▶ _What is being asked_: Only one number is wanted here: how many lines of the data hold "pass".

▶ _Listed entries_:
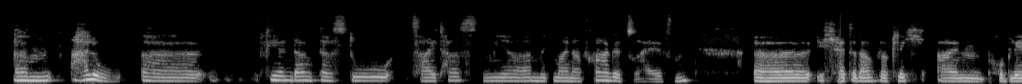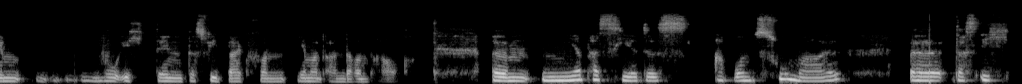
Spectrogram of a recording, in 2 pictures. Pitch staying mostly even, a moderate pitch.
No: average, 3.3 semitones; medium, 165 Hz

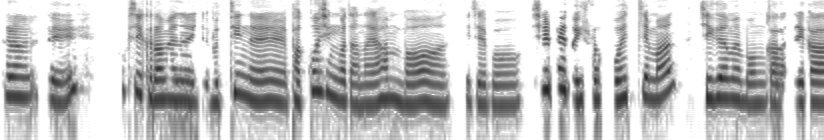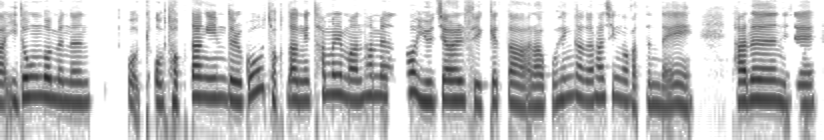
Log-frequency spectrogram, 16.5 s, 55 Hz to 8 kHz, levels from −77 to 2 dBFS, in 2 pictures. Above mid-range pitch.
Yes: high, 230 Hz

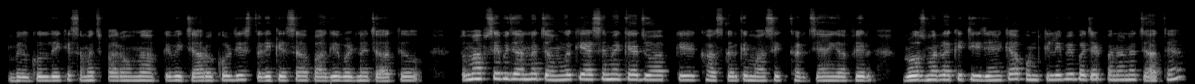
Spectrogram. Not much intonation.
No: average, 3.2 semitones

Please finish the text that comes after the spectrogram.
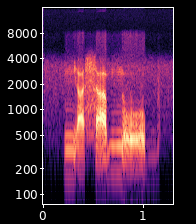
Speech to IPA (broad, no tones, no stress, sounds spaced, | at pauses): ɲ a̰ ɬ a̰ b n o̰ b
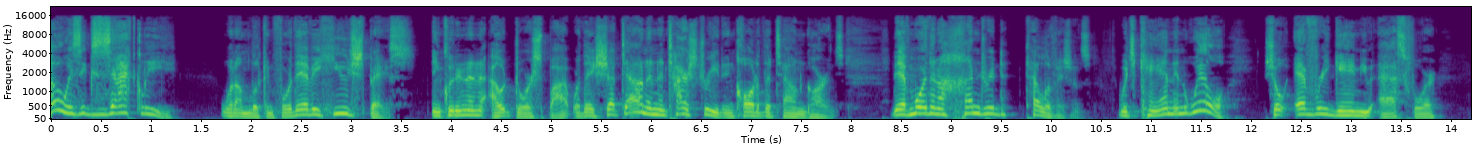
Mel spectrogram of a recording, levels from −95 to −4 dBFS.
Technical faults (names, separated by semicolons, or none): compressed frames skipped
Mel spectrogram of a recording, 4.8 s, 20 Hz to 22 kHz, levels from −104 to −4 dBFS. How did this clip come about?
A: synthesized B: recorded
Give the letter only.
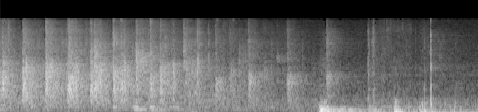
B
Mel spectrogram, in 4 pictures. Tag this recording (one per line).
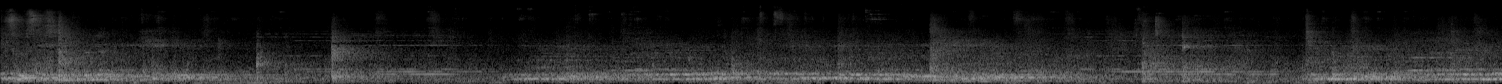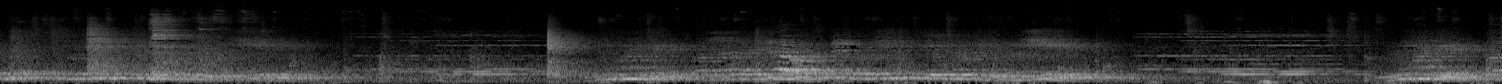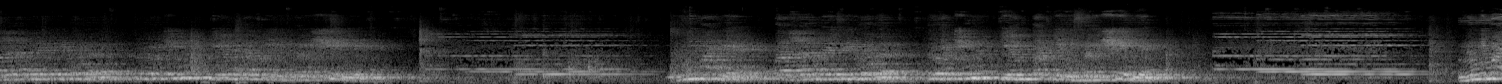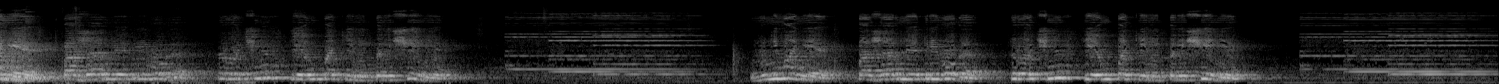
alarm
fire
fire-alarm
office
russian
russian-speech
speech
staircase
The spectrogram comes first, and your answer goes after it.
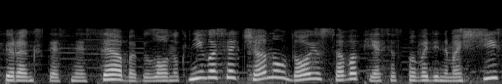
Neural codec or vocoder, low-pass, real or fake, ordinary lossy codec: none; 5.4 kHz; real; AAC, 24 kbps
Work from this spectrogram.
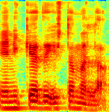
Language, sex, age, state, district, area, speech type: Malayalam, male, 18-30, Kerala, Wayanad, rural, read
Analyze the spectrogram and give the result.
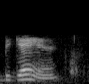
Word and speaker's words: Bigen: Look, it's not Bigen. It's not Beijing. It's Bigen. Okay? That's the proper pronunciation of the word.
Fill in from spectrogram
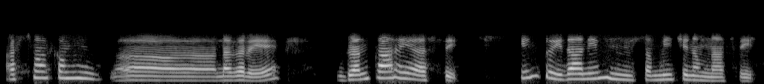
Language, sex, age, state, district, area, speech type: Sanskrit, female, 45-60, Karnataka, Bangalore Urban, urban, conversation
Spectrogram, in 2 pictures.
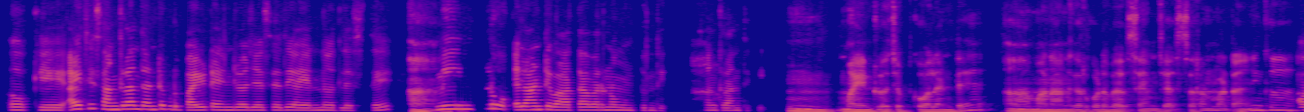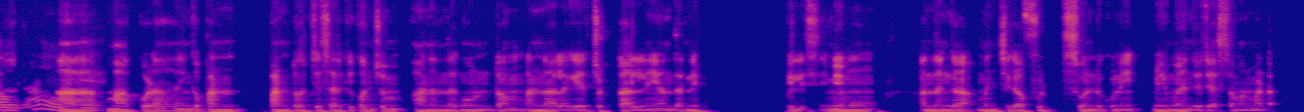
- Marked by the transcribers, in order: in English: "ఎంజాయ్"; in English: "అండ్"; in English: "ఫుడ్స్"; in English: "ఎంజాయ్"
- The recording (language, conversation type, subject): Telugu, podcast, పల్లెటూరు పండుగ లేదా జాతరలో పూర్తిగా మునిగిపోయిన ఒక రోజు అనుభవాన్ని మీరు వివరంగా చెప్పగలరా?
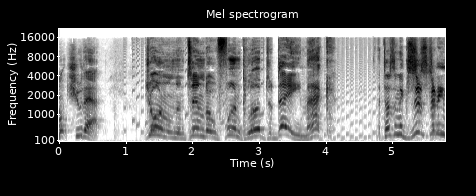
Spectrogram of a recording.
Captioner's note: gravelly voice; normal voice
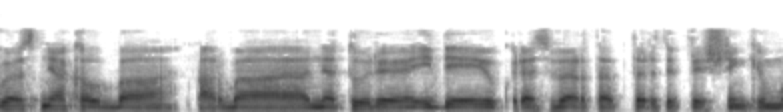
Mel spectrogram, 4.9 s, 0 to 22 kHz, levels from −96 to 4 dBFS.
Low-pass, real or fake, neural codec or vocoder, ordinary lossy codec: 7.2 kHz; fake; codec, 16 kHz, 4.8 kbps, FACodec; MP3, 32 kbps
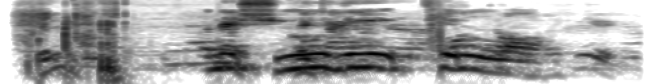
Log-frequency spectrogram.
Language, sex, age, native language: Icelandic, male, 15, Icelandic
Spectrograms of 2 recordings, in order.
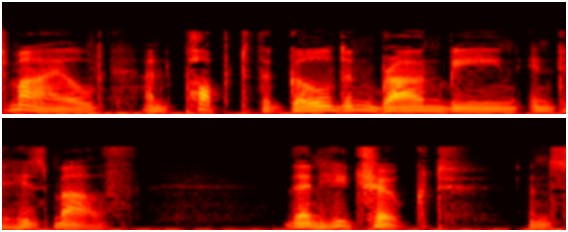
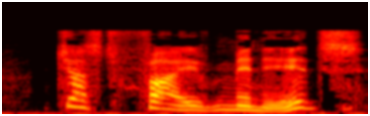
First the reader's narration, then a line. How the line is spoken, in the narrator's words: Harry pleaded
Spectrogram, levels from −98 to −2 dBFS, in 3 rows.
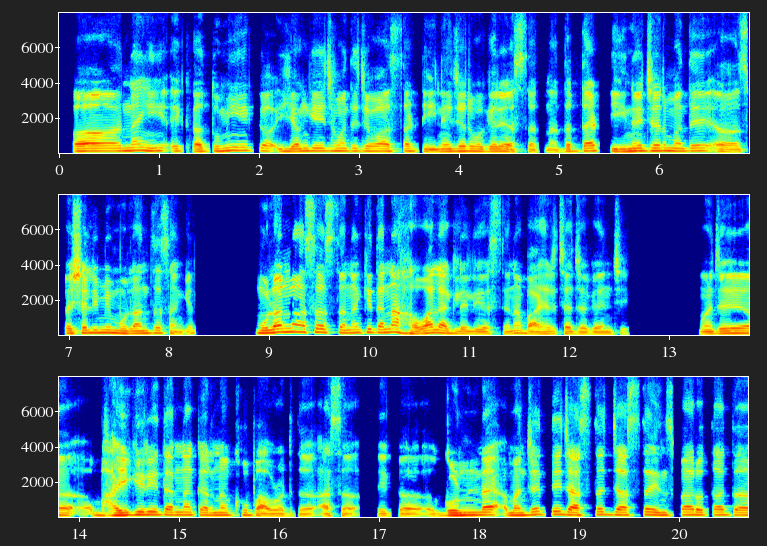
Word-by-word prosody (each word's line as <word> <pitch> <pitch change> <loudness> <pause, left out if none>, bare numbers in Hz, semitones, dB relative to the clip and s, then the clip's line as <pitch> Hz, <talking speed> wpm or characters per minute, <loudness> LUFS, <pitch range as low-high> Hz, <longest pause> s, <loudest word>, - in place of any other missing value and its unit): अ, - - +3 0.5
नाही. 160 -1 0
एक 135 +1 -5 0.2
तुम्ही 155 +6 0
एक 170 -2 -8
अ, 150 - -1 0.2
यंग 135 +4 0
एजमध्ये 150 -1 -2
जेव्हा 140 -1 -1
असतात. 130 +1 -4
टीनेजर 125 +3 0
वगैरे 130 0 0
असतात 115 -2 -5
ना, 95 +2 -7
तर 125 +1 -1
त्या 145 +1 +3
टीनेजरमध्ये 150 +2 0
अ, 125 - -3 0.2
स्पेशली 130 +7 0
मी 165 0 +1
मुलांचं 135 +2 0
सांगेन. 115 -8 -7 0.7
मुलांना 190 +7 +4
असं 185 +1 0
असतं 165 -4 -3
ना, 165 - -1
की 180 - -1
त्यांना 180 +3 +1
हवा 125 +6 +3
लागलेली 115 -7 0
असते 105 +2 -9
ना 140 +4 -3
बाहेरच्या 110 +2 -2
जगाची. 100 -2 -5 0.7
म्हणजे 110 +4 0 0.2
अ, 130 -1 +2 0.3
भाईगिरी 145 +7 +4
त्यांना 150 -1 +1
करणं 135 -1 0
खूप 130 -4 -3
आवडतं. 105 -1 -1
असं 105 0 -4 0.3
एक 110 +1 -8
अ, 105 - -1 0.4
गुंडा 140 +3 +6
म्हणजे 135 +5 +2
ते 175 - +2
जास्तीत 145 +3 +2
जास्त 145 0 +1
इन्स्पायर 145 +2 0
होतात 150 +1 -1
135 Hz, 150 wpm, -24 LUFS, 125-155 Hz, 0.7 s, गुंडा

▶ _Written answer_: 2